Too Old

Novel Spaces is in its 10th year! Over the coming months we'll be featuring some of the most popular posts from our archives. This one was first published February 7, 2012.

By Liane Spicer

There comes a time when you have to look reality in the eye and accept that you're just too old for some things. You're no longer a spring chicken. You don't have the resilience and stamina you once had. You're a writer of 'a certain age' - whether 30, 50 or 70 - and you have to focus on efficiency, on putting your valuable energy where it counts. You're too old... take crap lying down. Writers have been groomed to be submissive and accepting, to grovel before all-powerful publishers, editors and literary agents. You're too old for that, and now you don't have to any more. listen to the people who say you can't start a company at your age, take up spear-fishing, go back to school, or write and publish a book or ten. Don't allow pessimists, naysayers and scaredy-cats to keep you from realizing your potential. keep on trying to save people who don't want to be saved. be in love with people who don't value, respect and love you back. keep abusing your body by feeding it garbage and starving it of exercise. hoard your treasures. Wear the pretty outfit; break out the special lingerie; use your good stuff. keep blaming your parents for your failings in life. allow people to stomp on your spirit. Excuse yourself from that conversation. say yes when you mean no, and no when you mean yes. Say what you mean, and mean what you say. take people for granted. Show appreciation. take life for granted. Count your blessings every day, be happy you woke up, and make good use of your time.

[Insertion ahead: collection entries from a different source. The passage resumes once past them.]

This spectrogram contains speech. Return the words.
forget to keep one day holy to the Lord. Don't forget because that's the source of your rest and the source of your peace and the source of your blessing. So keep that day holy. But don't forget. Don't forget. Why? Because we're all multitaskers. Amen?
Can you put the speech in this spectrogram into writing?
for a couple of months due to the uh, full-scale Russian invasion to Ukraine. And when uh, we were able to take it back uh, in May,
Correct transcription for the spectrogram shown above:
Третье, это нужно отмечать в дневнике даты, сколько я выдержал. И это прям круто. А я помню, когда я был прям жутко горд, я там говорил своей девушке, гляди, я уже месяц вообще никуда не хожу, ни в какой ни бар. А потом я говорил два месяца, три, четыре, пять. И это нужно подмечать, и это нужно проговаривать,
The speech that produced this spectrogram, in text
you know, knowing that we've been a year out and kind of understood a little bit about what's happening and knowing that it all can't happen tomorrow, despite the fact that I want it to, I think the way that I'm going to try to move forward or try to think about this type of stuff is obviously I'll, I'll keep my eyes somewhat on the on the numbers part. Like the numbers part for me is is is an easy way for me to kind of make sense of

Take a long, hard look in the mirror with all the lights on and tell me: aren't you too old for all of the above? I've discovered that attaining 'a certain age' can sometimes be the most liberating experience of all.

Thursday, November 1, 2018

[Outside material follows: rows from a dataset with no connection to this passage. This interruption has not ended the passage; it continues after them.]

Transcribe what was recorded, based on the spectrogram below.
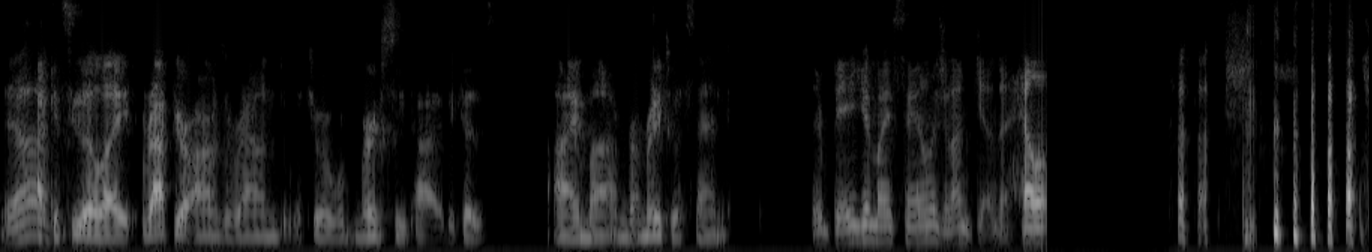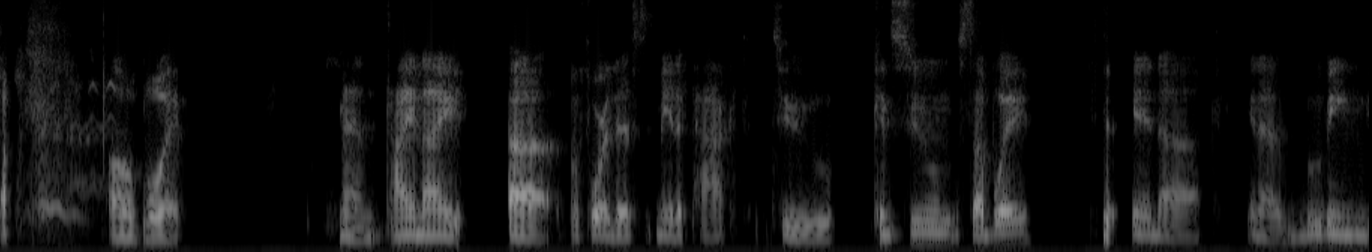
Yeah. I can see the light. Wrap your arms around with your mercy tie because I'm uh, I'm ready to ascend. They're baking my sandwich and I'm getting the hell. oh boy, man! Ty and I, uh, before this, made a pact to consume Subway in a in a moving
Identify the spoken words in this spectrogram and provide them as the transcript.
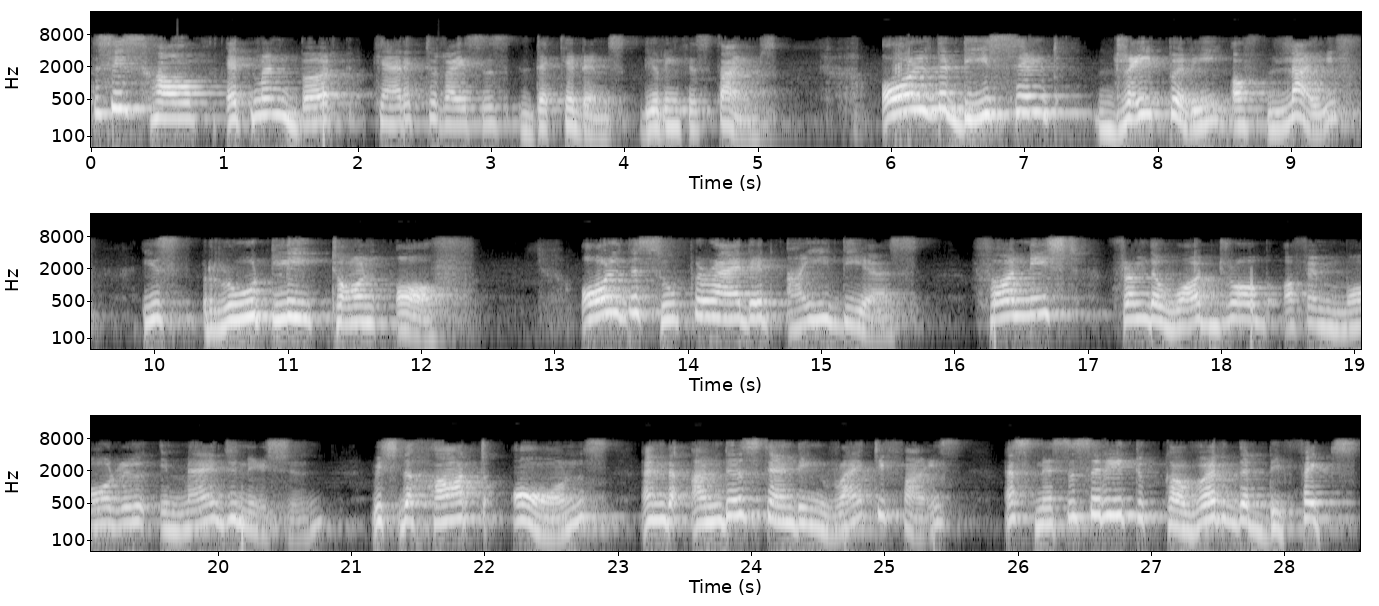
this is how Edmund Burke characterizes decadence during his times. All the decent drapery of life is rudely torn off. All the superadded ideas furnished from the wardrobe of a moral imagination which the heart owns and the understanding ratifies as necessary to cover the defects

What I Learned From Bad Writers

Novel Spaces is in its 10th year! Over the coming months we'll be featuring some of the most popular posts from our archives. This one was first published December 27, 2010. Enjoy!

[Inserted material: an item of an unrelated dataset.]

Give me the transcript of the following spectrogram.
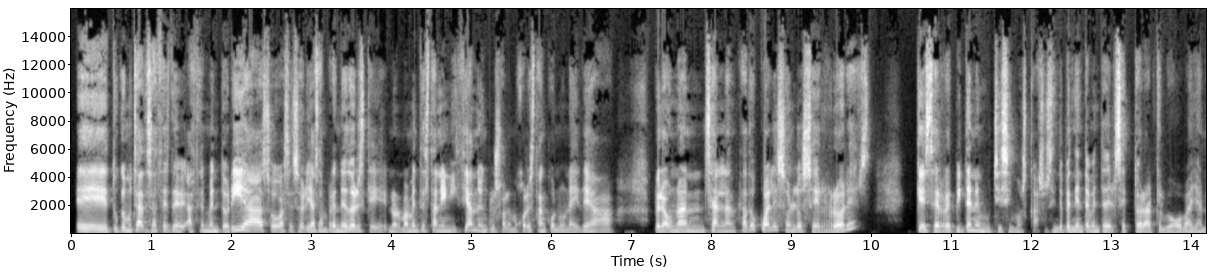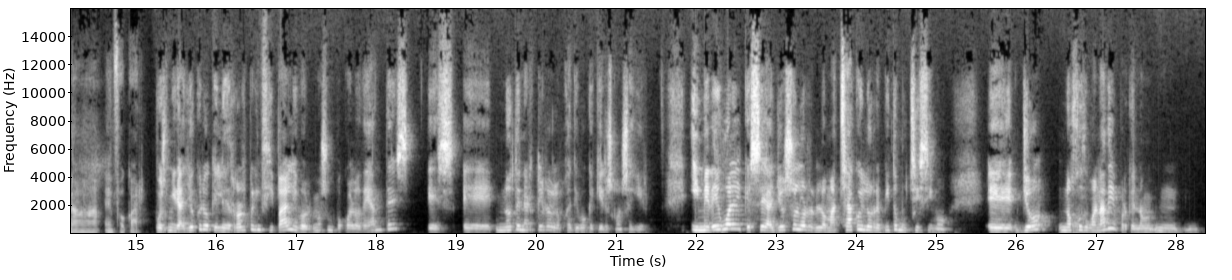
Eh, tú que muchas veces haces, de, haces mentorías o asesorías a emprendedores que normalmente están iniciando, incluso a lo mejor están con una idea, pero aún se han lanzado, ¿cuáles son los errores que se repiten en muchísimos casos, independientemente del sector al que luego vayan a enfocar? Pues mira, yo creo que el error principal, y volvemos un poco a lo de antes, es eh, no tener claro el objetivo que quieres conseguir. Y me da igual el que sea, yo solo lo machaco y lo repito muchísimo. Eh, yo no juzgo a nadie porque no,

By Charles Gramlich

Even as a kid I loved telling stories, but I first thought about becoming a writer in my late teens and of telling stories on paper for others to read.

Two things persuaded me to try my hand at the author thing. First, I wanted to enthrall others the way I’d been enthralled by L’Amour, Bradbury, Burroughs, Howard, MacDonald, and many others. Second, I figured I could do better, or at least put more effort into it, than some of the other writers I was reading. I won’t mention names, but I was finding books that just didn’t move me. The prose was leaden, the pace stagnant, the characters as stiff as new jeans.

Sometimes the poor writers just didn’t know how to tell good stories. But more often it seemed these authors were writing too fast and not giving the care to their work that being a craftsman required. To me, this became, and remains, the definition of a hack. Turns out, however, that I learned quite a bit from the hacks, mostly, I hope, about the things a writer should not do.

I learned that well-written prose strikes the ear like music, not like the sound of a bell without a clapper. I learned that description is boring unless it fires the imagination or sets a mood. I learned that good characters can’t become chess pieces to be shoved around, that they have to have integrity of action and consistency in their behavior over time. I learned that fiction should give the illusion of reality even when it can’t illustrate reality absolutely, as when dialogue sounds as if real people are talking rather than serving mechanically to advance the plot.

One important thing I learned from bad writing is that there is no suspense for readers when things come too easily for the characters. I read a book where the villain gathered a huge army and cornered the last heroes. The villain had a great bomb but the hero defused it, and the enemy army just suddenly ran away. I might once have thrown that book across the room, but this time I kept reading, wondering what other gems of “thou-shalt-not-do” wisdom might be found between the lines of a weak tale.

Of course, the most important thing I’ve learned from poor writing is that good writing takes concentration and effort, and there is no substitute for either. It’s easy to tell a bad story. The good ones take time.